The Independent Capability Review of the Aged Care Quality and Safety Commission released

Published 31 July 2023, revised 24 August 2023

The Independent Capability Review of the Aged Care Quality and Safety Commission has been released.

Findings and recommendations include the need for more consistent and effective approaches to quality assessment, serious incident responses and complaints, and a pilot clinical advice ‘hub and spokes’ model where some clinicians are embedded in regulatory areas to bolster clinical expertise and advice.

Of most direct relevance to allied health is the Review’s report of concerns that allied health needs are not being explicitly assessed as part of the Quality Standards. This means that providers can be found to have met the Standards despite consumers being left with unmet needs – which also runs counter to Royal Commission recommendations.

AHPA has produced extensive work on the failure of Australia’s aged care system to ensure high quality allied health to all who need it .

For example, the average number of minutes of allied health service provision in residential aged care is at its lowest in years, but the problem keeps getting ‘handballed’ between the Department and the Commission.
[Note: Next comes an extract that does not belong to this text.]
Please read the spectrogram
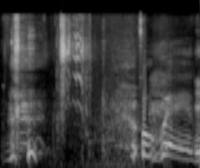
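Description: A man's voice in conversation: a few short breathy sounds, then a drawn-out utterance that glides down in pitch and levels off in the second half.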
It’s therefore pleasing to see Review recommendations that the Commission work with the Department to ensure priorities are better articulated and understood, and respective roles clarified.

But it’s also disappointing that the Review considers that failures of accountability for allied health care provision can be addressed through the new assessment methodology for strengthened Standards – because the Pilot for this has not had any allied health input, despite our request.

The Review also looks to the design of a new regulatory system for aged care and recommends that the Commission update its Regulatory Strategy in consultation with all relevant stakeholders.

AHPA has some significant concerns with the proposed new system, but we hope that the Commission will embark on a more collaborative role with the allied health sector in redesigning its own Strategy, so that we can work together to ensure high quality allied health care for all older people who need it.